Write the records out exactly as shown. No pictures.

──────── Data shown

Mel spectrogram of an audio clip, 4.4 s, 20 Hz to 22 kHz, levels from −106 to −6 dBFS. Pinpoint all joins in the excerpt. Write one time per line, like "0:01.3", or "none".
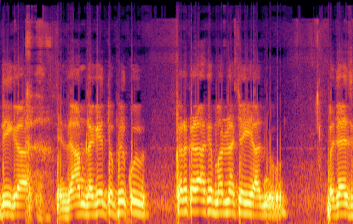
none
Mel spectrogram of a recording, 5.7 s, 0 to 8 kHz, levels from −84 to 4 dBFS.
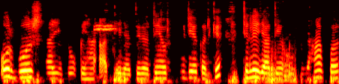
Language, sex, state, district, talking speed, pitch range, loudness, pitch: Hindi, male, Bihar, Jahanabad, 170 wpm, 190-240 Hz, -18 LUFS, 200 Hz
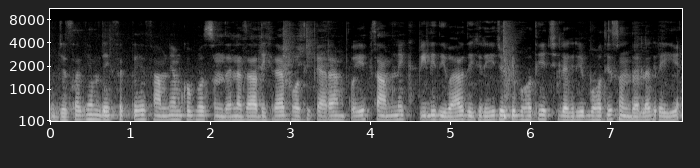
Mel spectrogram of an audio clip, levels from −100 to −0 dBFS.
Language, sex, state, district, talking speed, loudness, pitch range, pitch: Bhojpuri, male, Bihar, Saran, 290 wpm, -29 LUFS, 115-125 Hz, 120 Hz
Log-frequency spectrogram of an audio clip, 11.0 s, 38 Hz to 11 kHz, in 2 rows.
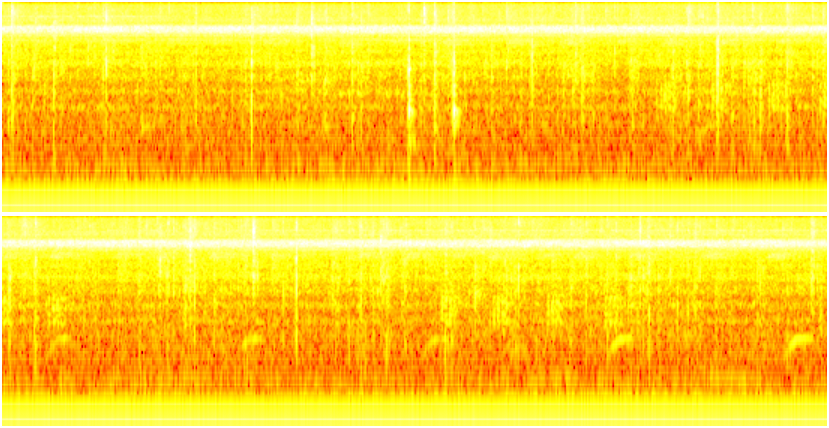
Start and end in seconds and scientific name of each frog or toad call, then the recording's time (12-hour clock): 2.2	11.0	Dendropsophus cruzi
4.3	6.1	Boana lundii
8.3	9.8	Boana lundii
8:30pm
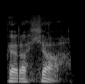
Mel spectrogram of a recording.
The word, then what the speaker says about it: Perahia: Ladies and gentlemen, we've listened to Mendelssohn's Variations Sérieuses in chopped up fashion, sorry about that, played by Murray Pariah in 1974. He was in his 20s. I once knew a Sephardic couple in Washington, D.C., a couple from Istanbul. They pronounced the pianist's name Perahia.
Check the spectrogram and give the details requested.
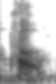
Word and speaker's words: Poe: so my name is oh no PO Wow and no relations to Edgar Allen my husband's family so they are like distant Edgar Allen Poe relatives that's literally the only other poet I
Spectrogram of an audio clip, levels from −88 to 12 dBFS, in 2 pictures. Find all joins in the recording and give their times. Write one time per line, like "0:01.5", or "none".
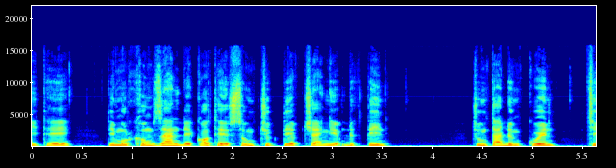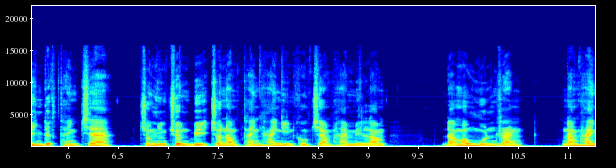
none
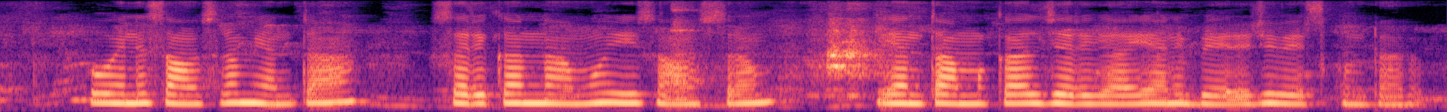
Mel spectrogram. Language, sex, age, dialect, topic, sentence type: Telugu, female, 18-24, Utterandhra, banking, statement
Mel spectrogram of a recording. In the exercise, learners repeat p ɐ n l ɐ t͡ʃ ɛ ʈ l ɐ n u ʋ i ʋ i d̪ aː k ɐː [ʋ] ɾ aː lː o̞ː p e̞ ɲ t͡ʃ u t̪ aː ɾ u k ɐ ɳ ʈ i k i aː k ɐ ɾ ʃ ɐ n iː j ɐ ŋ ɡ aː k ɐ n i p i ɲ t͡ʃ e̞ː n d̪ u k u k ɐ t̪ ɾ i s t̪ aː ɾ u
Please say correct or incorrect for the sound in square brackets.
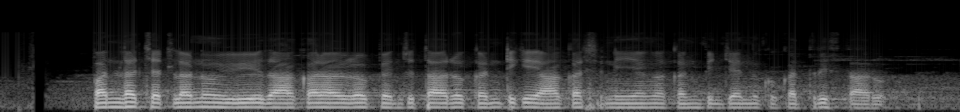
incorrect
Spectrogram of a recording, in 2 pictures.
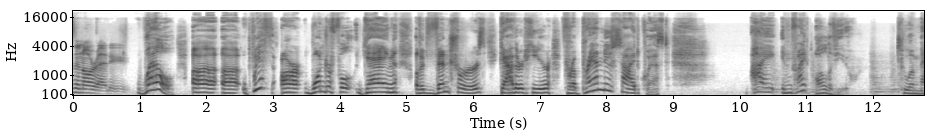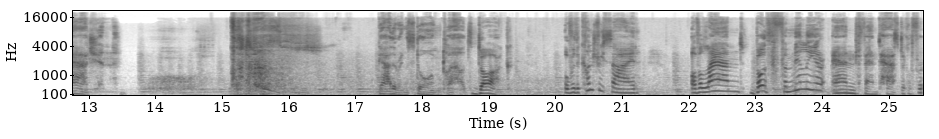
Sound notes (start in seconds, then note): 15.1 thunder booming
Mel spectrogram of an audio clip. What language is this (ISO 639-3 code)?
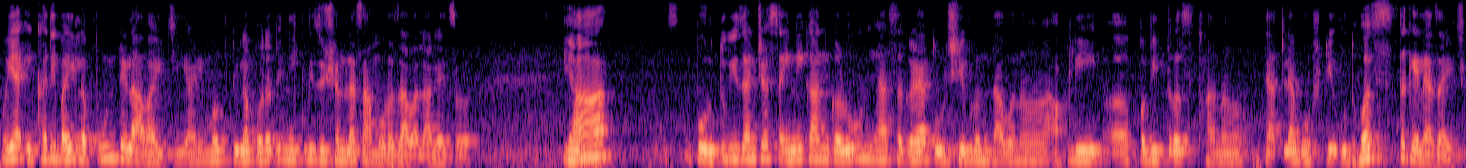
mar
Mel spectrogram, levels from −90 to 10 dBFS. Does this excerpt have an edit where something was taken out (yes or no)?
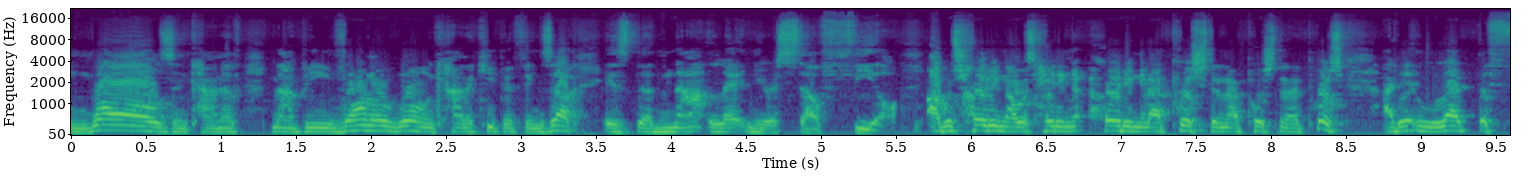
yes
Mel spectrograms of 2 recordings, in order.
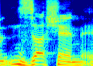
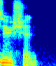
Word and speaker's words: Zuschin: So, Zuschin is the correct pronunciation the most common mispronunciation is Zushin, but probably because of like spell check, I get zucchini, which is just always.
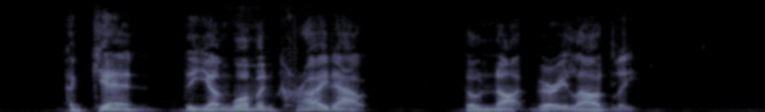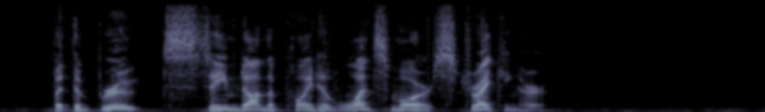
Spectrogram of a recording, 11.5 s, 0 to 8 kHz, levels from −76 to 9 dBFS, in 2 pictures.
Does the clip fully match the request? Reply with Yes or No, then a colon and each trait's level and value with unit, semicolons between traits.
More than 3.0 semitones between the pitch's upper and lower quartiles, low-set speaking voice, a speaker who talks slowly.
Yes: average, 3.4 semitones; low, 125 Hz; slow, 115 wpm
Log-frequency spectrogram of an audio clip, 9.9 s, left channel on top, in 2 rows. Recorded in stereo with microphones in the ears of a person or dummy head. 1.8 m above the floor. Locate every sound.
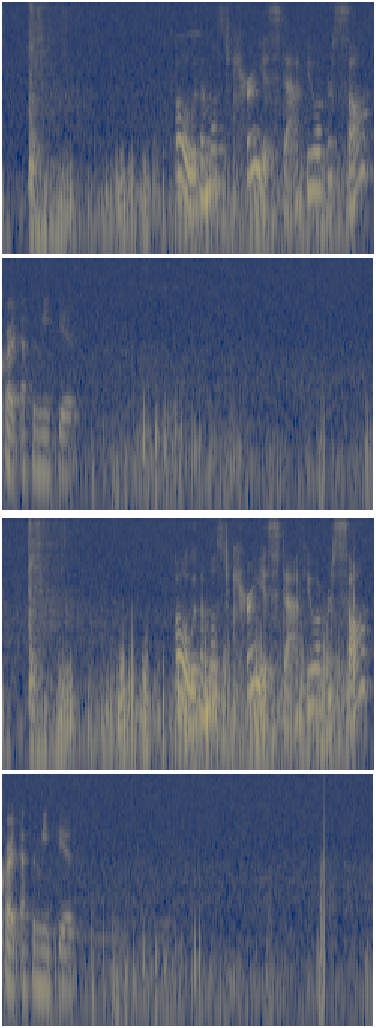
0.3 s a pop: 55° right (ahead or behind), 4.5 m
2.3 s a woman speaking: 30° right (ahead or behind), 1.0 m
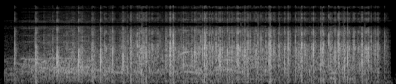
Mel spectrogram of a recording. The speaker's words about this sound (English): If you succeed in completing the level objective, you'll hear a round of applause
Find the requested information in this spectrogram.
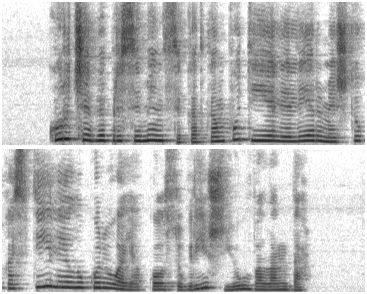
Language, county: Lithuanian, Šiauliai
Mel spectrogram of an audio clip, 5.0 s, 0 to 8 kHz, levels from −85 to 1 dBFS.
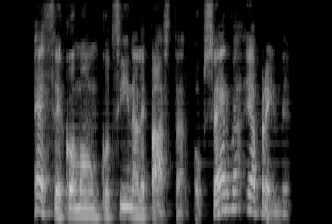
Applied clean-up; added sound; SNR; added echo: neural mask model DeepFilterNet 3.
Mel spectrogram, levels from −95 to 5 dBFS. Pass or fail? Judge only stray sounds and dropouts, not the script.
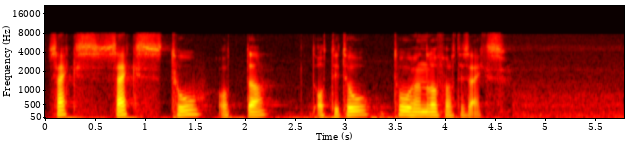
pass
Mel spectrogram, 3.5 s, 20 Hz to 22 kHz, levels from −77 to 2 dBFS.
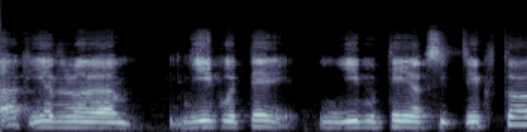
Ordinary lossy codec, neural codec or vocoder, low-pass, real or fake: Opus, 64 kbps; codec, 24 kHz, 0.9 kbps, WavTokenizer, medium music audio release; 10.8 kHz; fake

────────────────

> Output for this exercise
Mel spectrogram of an audio clip, 4.4 s, 20 Hz to 22 kHz, levels from −106 to −6 dBFS. Pinpoint all joins in the excerpt. Write one time per line, like "0:01.3", or "none".
none
Mel spectrogram of a recording, 5.7 s, 0 to 8 kHz, levels from −84 to 4 dBFS.
Language, sex, state, district, talking speed, pitch range, loudness, pitch: Hindi, male, Bihar, Jahanabad, 170 wpm, 190-240 Hz, -18 LUFS, 200 Hz
Mel spectrogram of an audio clip, levels from −100 to −0 dBFS.
Language, sex, state, district, talking speed, loudness, pitch range, pitch: Bhojpuri, male, Bihar, Saran, 290 wpm, -29 LUFS, 115-125 Hz, 120 Hz
Log-frequency spectrogram of an audio clip, 11.0 s, 38 Hz to 11 kHz, in 2 rows.
Start and end in seconds and scientific name of each frog or toad call, then the recording's time (12-hour clock): 2.2	11.0	Dendropsophus cruzi
4.3	6.1	Boana lundii
8.3	9.8	Boana lundii
8:30pm
Mel spectrogram of a recording.
The word, then what the speaker says about it: Perahia: Ladies and gentlemen, we've listened to Mendelssohn's Variations Sérieuses in chopped up fashion, sorry about that, played by Murray Pariah in 1974. He was in his 20s. I once knew a Sephardic couple in Washington, D.C., a couple from Istanbul. They pronounced the pianist's name Perahia.
Check the spectrogram and give the details requested.
Word and speaker's words: Poe: so my name is oh no PO Wow and no relations to Edgar Allen my husband's family so they are like distant Edgar Allen Poe relatives that's literally the only other poet I
Spectrogram of an audio clip, levels from −88 to 12 dBFS, in 2 pictures. Find all joins in the recording and give their times. Write one time per line, like "0:01.5", or "none".
none
Mel spectrogram. Language, sex, age, dialect, topic, sentence type: Telugu, female, 18-24, Utterandhra, banking, statement
Mel spectrogram of a recording. In the exercise, learners repeat p ɐ n l ɐ t͡ʃ ɛ ʈ l ɐ n u ʋ i ʋ i d̪ aː k ɐː [ʋ] ɾ aː lː o̞ː p e̞ ɲ t͡ʃ u t̪ aː ɾ u k ɐ ɳ ʈ i k i aː k ɐ ɾ ʃ ɐ n iː j ɐ ŋ ɡ aː k ɐ n i p i ɲ t͡ʃ e̞ː n d̪ u k u k ɐ t̪ ɾ i s t̪ aː ɾ u
Please say correct or incorrect for the sound in square brackets.
incorrect
Spectrogram of a recording, in 2 pictures.
Sound notes (start in seconds, then note): 15.1 thunder booming
Mel spectrogram of an audio clip. What language is this (ISO 639-3 code)?
mar
Mel spectrogram, levels from −90 to 10 dBFS. Does this excerpt have an edit where something was taken out (yes or no)?
yes
Mel spectrograms of 2 recordings, in order.
Word and speaker's words: Zuschin: So, Zuschin is the correct pronunciation the most common mispronunciation is Zushin, but probably because of like spell check, I get zucchini, which is just always.
Spectrogram of a recording, 11.5 s, 0 to 8 kHz, levels from −76 to 9 dBFS, in 2 pictures.
Does the clip fully match the request? Reply with Yes or No, then a colon and each trait's level and value with unit, semicolons between traits.
More than 3.0 semitones between the pitch's upper and lower quartiles, low-set speaking voice, a speaker who talks slowly.
Yes: average, 3.4 semitones; low, 125 Hz; slow, 115 wpm
Log-frequency spectrogram of an audio clip, 9.9 s, left channel on top, in 2 rows. Recorded in stereo with microphones in the ears of a person or dummy head. 1.8 m above the floor. Locate every sound.
0.3 s a pop: 55° right (ahead or behind), 4.5 m
2.3 s a woman speaking: 30° right (ahead or behind), 1.0 m
Mel spectrogram of a recording. The speaker's words about this sound (English): If you succeed in completing the level objective, you'll hear a round of applause
Find the requested information in this spectrogram.
Language, county: Lithuanian, Šiauliai
Mel spectrogram of an audio clip, 5.0 s, 0 to 8 kHz, levels from −85 to 1 dBFS.
Applied clean-up; added sound; SNR; added echo: neural mask model DeepFilterNet 3.
Mel spectrogram, levels from −95 to 5 dBFS. Pass or fail? Judge only stray sounds and dropouts, not the script.
pass
Mel spectrogram, 3.5 s, 20 Hz to 22 kHz, levels from −77 to 2 dBFS.
Ordinary lossy codec, neural codec or vocoder, low-pass, real or fake: Opus, 64 kbps; codec, 24 kHz, 0.9 kbps, WavTokenizer, medium music audio release; 10.8 kHz; fake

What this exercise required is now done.